**Task objective**
Give a faithful, exact copy of all entries, minus the images.

**Records for processing**
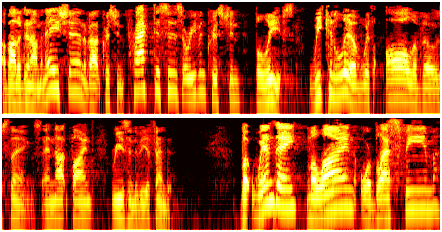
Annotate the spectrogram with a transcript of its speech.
about a denomination, about Christian practices, or even Christian beliefs. We can live with all of those things and not find reason to be offended. But when they malign or blaspheme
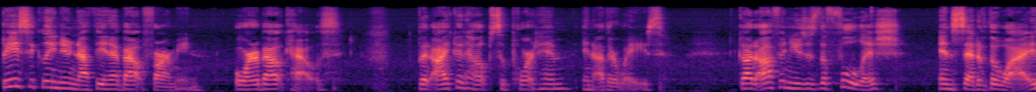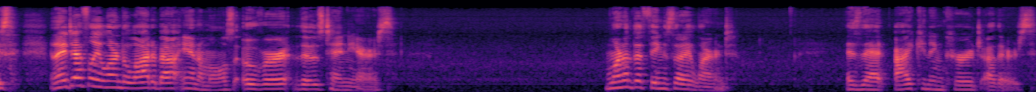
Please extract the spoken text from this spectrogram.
basically knew nothing about farming or about cows, but I could help support him in other ways. God often uses the foolish instead of the wise. And I definitely learned a lot about animals over those 10 years. One of the things that I learned is that I can encourage others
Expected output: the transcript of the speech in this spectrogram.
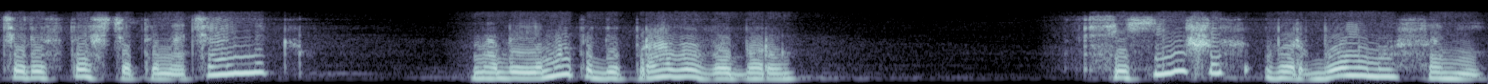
Через те, що ти начальник, надаємо тобі право вибору. Всіх інших вербуємо самі,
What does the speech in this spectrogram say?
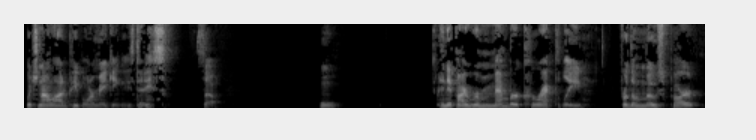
which not a lot of people are making these days. So, Hmm. and if I remember correctly, for the most part,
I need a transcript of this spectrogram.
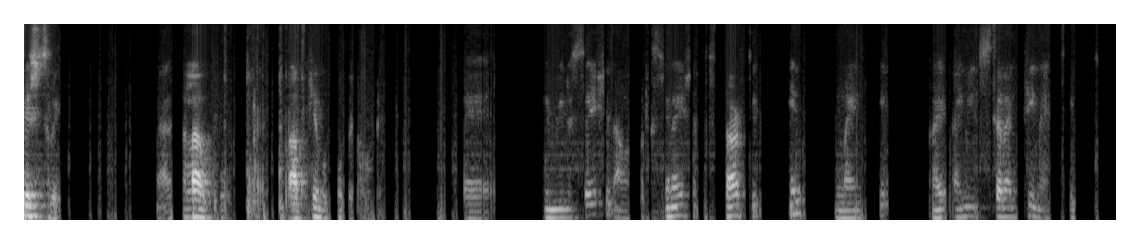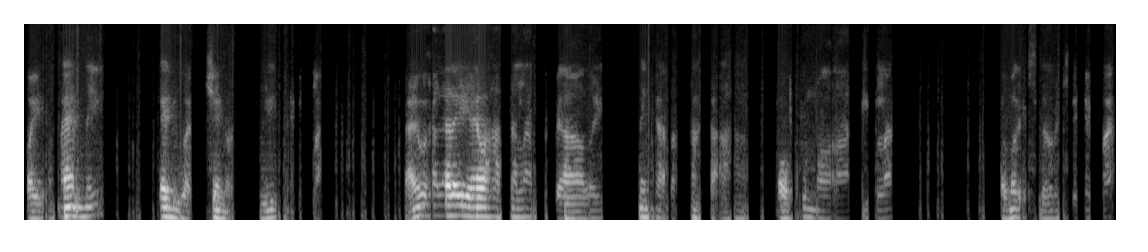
history يعني talaalku qaabkeebu ku bilowday immunization ama vaccination started in 19 I, I mean 1796 by a man named Edward Jenner yani waxaa la leeyahay waxaa talaalka bilaabay ninka dhaqtarka ahaa oo ku noolaa England oo magaciisa la oran jiray Edward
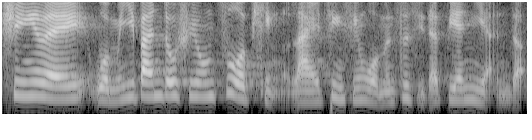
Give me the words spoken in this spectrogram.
是因为我们一般都是用作品来进行我们自己的编年的。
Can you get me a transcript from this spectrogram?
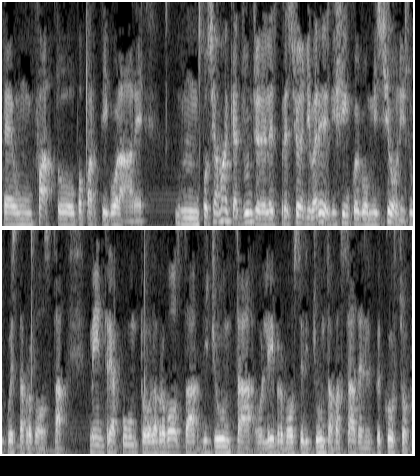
è un fatto un po' particolare. Mm, possiamo anche aggiungere l'espressione di parere di cinque commissioni su questa proposta, mentre appunto la proposta di giunta o le proposte di giunta passate nel percorso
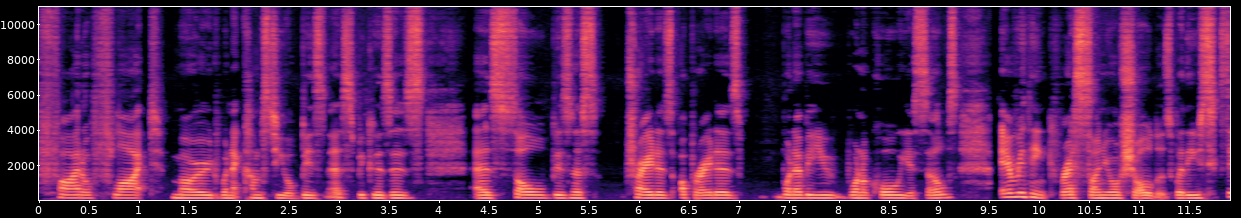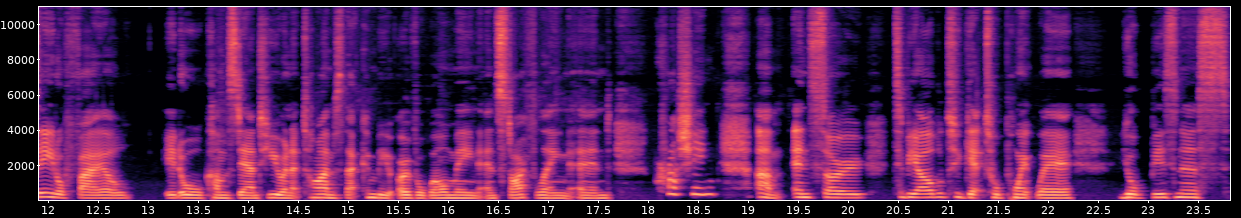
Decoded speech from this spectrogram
fight or flight mode when it comes to your business because as as sole business traders, operators, whatever you want to call yourselves, everything rests on your shoulders. Whether you succeed or fail, it all comes down to you. And at times that can be overwhelming and stifling and crushing. Um, and so to be able to get to a point where your business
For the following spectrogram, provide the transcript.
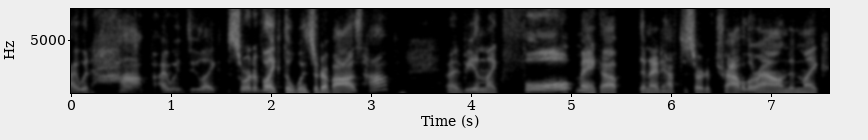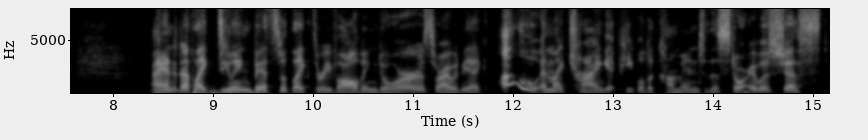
I would hop. I would do like sort of like the Wizard of Oz hop. And I'd be in like full makeup. Then I'd have to sort of travel around and like I ended up like doing bits with like the revolving doors where I would be like, oh, and like try and get people to come into the store. It was just,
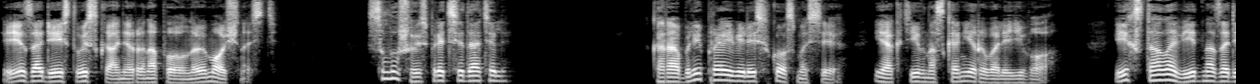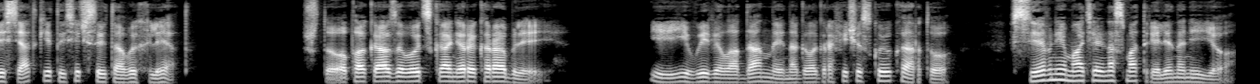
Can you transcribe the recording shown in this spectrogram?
и задействуй сканеры на полную мощность. «Слушаюсь, председатель». Корабли проявились в космосе и активно сканировали его. Их стало видно за десятки тысяч световых лет. Что показывают сканеры кораблей? ИИ вывела данные на голографическую карту. Все внимательно смотрели на нее,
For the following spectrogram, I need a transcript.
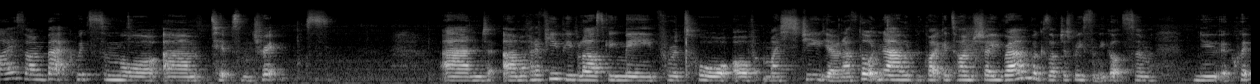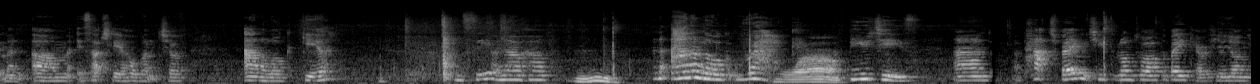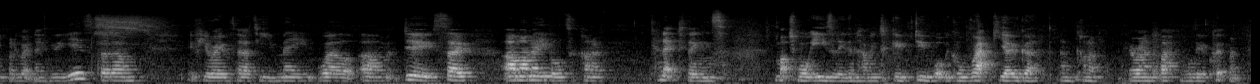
Hi, so I'm back with some more um, tips and tricks. And um, I've had a few people asking me for a tour of my studio and I thought now would be quite a good time to show you around because I've just recently got some new equipment. Um, it's actually a whole bunch of analogue gear. You can see I now have Mm. an analogue rack Wow. of beauties and a patch bay which used to belong to Arthur Baker. If you're young you probably won't know who he is but um, if you're over 30 you may well um, do. So um, I'm able to kind of connect things much more easily than having to do what we call rack yoga and kind of go around the back of all the equipment.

**Output of the exercise**
Annotate the spectrogram with a transcript of its speech.
about a denomination, about Christian practices, or even Christian beliefs. We can live with all of those things and not find reason to be offended. But when they malign or blaspheme
Please extract the spoken text from this spectrogram.
basically knew nothing about farming or about cows, but I could help support him in other ways. God often uses the foolish instead of the wise. And I definitely learned a lot about animals over those 10 years. One of the things that I learned is that I can encourage others
Expected output: the transcript of the speech in this spectrogram.
Через те, що ти начальник, надаємо тобі право вибору. Всіх інших вербуємо самі,
What does the speech in this spectrogram say?
which not a lot of people are making these days. So, Hmm. and if I remember correctly, for the most part,
I need a transcript of this spectrogram.
history يعني talaalku qaabkeebu ku bilowday immunization ama vaccination started in 19 I, I mean 1796 by a man named Edward Jenner yani waxaa la leeyahay waxaa talaalka bilaabay ninka dhaqtarka ahaa oo ku noolaa England oo magaciisa la oran jiray Edward
Give me the words spoken in this spectrogram.
是因为我们一般都是用作品来进行我们自己的编年的。
Can you get me a transcript from this spectrogram?
è un fatto un po' particolare. Mm, possiamo anche aggiungere l'espressione di parere di cinque commissioni su questa proposta, mentre appunto la proposta di giunta o le proposte di giunta passate nel percorso
Decoded speech from this spectrogram
fight or flight mode when it comes to your business because as as sole business traders, operators, whatever you want to call yourselves, everything rests on your shoulders. Whether you succeed or fail, it all comes down to you. And at times that can be overwhelming and stifling and crushing. Um, and so to be able to get to a point where your business
For the following spectrogram, provide the transcript.
I would hop. I would do like sort of like the Wizard of Oz hop. And I'd be in like full makeup. Then I'd have to sort of travel around and like I ended up like doing bits with like the revolving doors where I would be like, oh, and like try and get people to come into the store. It was just,
Can you transcribe the recording shown in this spectrogram?
и задействуй сканеры на полную мощность. «Слушаюсь, председатель». Корабли проявились в космосе и активно сканировали его. Их стало видно за десятки тысяч световых лет. Что показывают сканеры кораблей? ИИ вывела данные на голографическую карту. Все внимательно смотрели на нее,
For the following spectrogram, I need a transcript.
Hi, so I'm back with some more um, tips and tricks. And um, I've had a few people asking me for a tour of my studio and I thought now would be quite a good time to show you around because I've just recently got some new equipment. Um, it's actually a whole bunch of analogue gear. You can see I now have Mm. an analogue rack Wow. of beauties and a patch bay which used to belong to Arthur Baker. If you're young you probably won't know who he is but um, if you're over 30 you may well um, do. So um, I'm able to kind of connect things much more easily than having to do what we call rack yoga and kind of go around the back of all the equipment.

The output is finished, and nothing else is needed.